Ever since I was a kid, I’ve been a sucker for all those Gold-Rush, Man! vs. the Elements! –type stories. Jack London, Louis L’Amour, Moby-Dick, building bonfires to keep the wolves at bay, fighting bears with knives forged out of your own testosterone –type shit. What can I say, that’s my jam. So I was excited to pick up North Water by Ian McGuire, a tale of horror and adventure on a whaling ship hunting the Arctic Oceans and two men in bitter conflict against each other. Even better, universal praise and Awards have been heaped on this book, allegedly universally praised for it’s brilliance. The New York Times listed it as one of the top ten books of 2016. Truly, to read this is to embark on a very special and unique adventure.
***MINOR SPOILERS FOR THE BOOK FOLLOW.
OK, MAJOR SPOILERS.***
The first couple chapters establish the ideologies of the antagonist as we go along with him from his perspective. And we get to learn that his is “pure evil”, as quoted on the dust jacket, because he likes to rape children. Rape and murder them, and it is clinically and graphically depicted in the book several times. I am firmly in the anti-rape-as-literary-device camp, not only for PC precious widdle snowflake reasons, but because it’s just fucking lazy. The Antagonist Henry Drax is unintelligent, has no schemes or plans, no intentions other than to satisfy himself. Nothing about him is mysterious or inexplicable, so I found him pretty boring. Look, I am not trying to trivialize real-world traumas or experiences; ignorant, selfish impulses are some of the scariest things in this world. But, in my escapist popcorn-book literature, I just expected something more. Drax is referred to from a quote on the back as “[a]supernatural evil that examines the depths of the human soul”. Murdering kids with your penis really falls short of ultimate supernatural evil for me. It is brutal and disgusting, but it’s not a novel, original or intelligent way to show off the capital-E evilness of your villain. And for many of us, that right there is enough to write off the book, and rightly so. The hits don’t stop there, kids. Our protagonist is just as boring. Our dear hero, Sumner, himself a literary cliché, is a British Army Medic who did some bad things in India on behalf of the Empire and relieves his guilt by doing opium and moping around the Whaling docks. Needing a Surgeon, he finds himself upon the same ship as Drax and violà! We have our reluctant Hero vs. unrepentant cock stereotypical conflict. He even gets a scene where he exorcises his demons from the evils he did to Indians by befriending Native Inuit in the North. But that’s as subtle as the rest of it, I guess.
Okay, look, it wasn’t THAT bad. Predictable and unintelligent, it goes exactly where you think it is going after a couple chapters. Sometimes, that’s ok. The familiar can be comforting, it can be enjoyed, we all know the Rebellion is going to win in Star Wars, Liam Neeson is going to special skills all the Eastern European Terrorists to death.

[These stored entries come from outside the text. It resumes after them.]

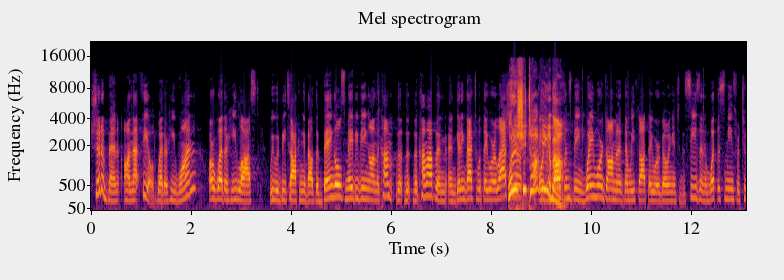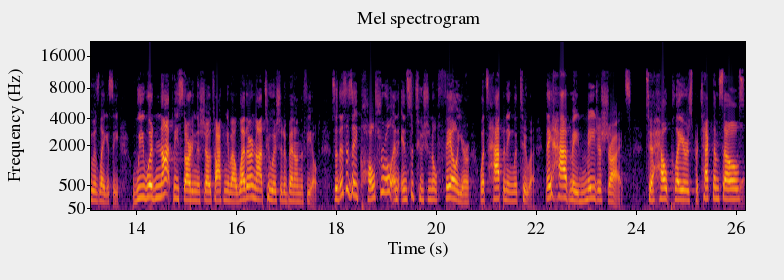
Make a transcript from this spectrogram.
should have been on that field, whether he won or whether he lost we would be talking about the Bengals maybe being on the come the, the, the come up and, and getting back to what they were last what year. What is she talking or the about? Dolphins being way more dominant than we thought they were going into the season and what this means for Tua's legacy. We would not be starting the show talking about whether or not Tua should have been on the field. So this is a cultural and institutional failure what's happening with Tua. They have made major strides to help players protect themselves,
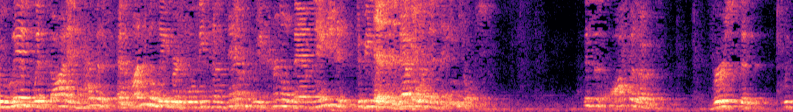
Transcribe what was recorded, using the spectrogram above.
to live with God in heaven, and unbelievers will be condemned to eternal damnation to be with the devil and his angels. This is often a verse that we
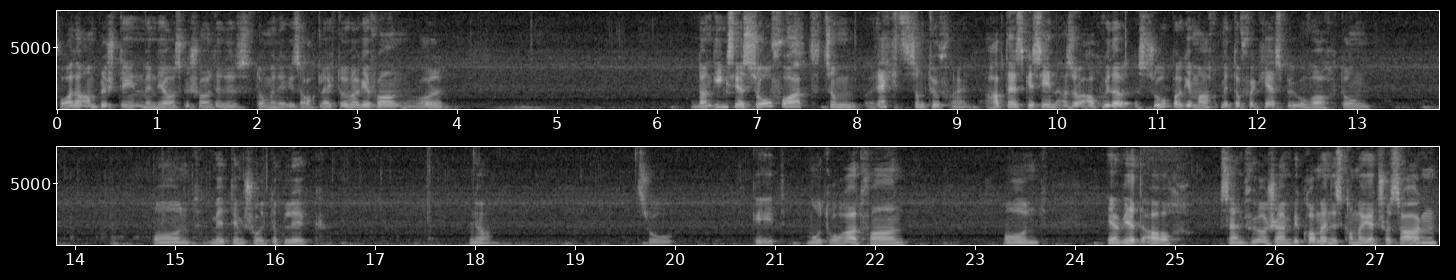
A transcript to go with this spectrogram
vor der Ampel stehen, wenn die ausgeschaltet ist. Dominik ist auch gleich drüber gefahren. Jawohl. Und dann ging es ja sofort zum rechts zum TÜV rein. Habt ihr es gesehen? Also auch wieder super gemacht mit der Verkehrsbeobachtung und mit dem Schulterblick, ja, so geht Motorradfahren und er wird auch seinen Führerschein bekommen, das kann man jetzt schon sagen.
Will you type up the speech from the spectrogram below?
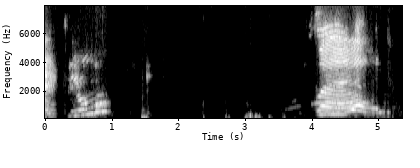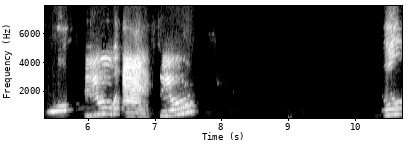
and flew. Flew and flew. Flew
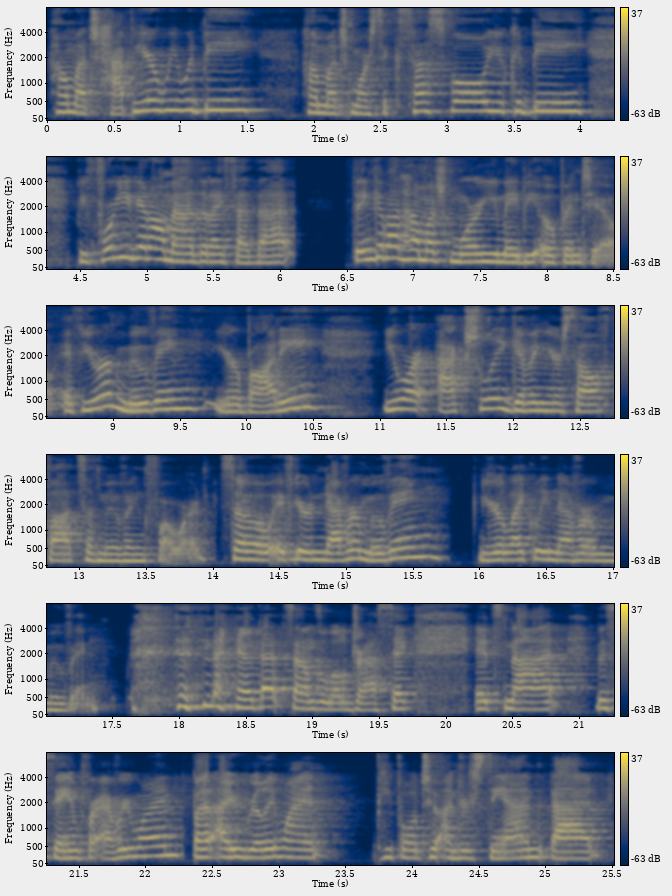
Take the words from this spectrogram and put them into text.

There is a lot to be said about the structure and framework of an established formula, and if you can overlook the Rape aspect of the plot, it’s not NOT entertaining. But maybe we as an audience have done enough to bolster up these creators who use rape as a lazy literary device, and that is why creators can continue to use it as shorthand for “EVIL!” Maybe it’s time to call it as it is: lazy, unimaginative bullshit.
I shall not judge you for liking this book; there is more there than the child murder-y rape bits. Fuck it, though, if you write a book filled with CHILD RAPE it’s going to overshadow anything else about your book. Especially when it seems to be the one tool in your toolbox. A writer should have something else; At least one other fucking gimmick than graphic violent sodomy and pederasty. Flowery prose; anything. And I admit, maybe I got fooled by the hype. Bought in to the overworking marketing machine that is the LITERARY PRESS (FAKE NEWS! SAD!) and Amazon Reviews. Instead of finger-touching to greatness, this novel is just squeezing the tasteless juice from the low-hanging fruit.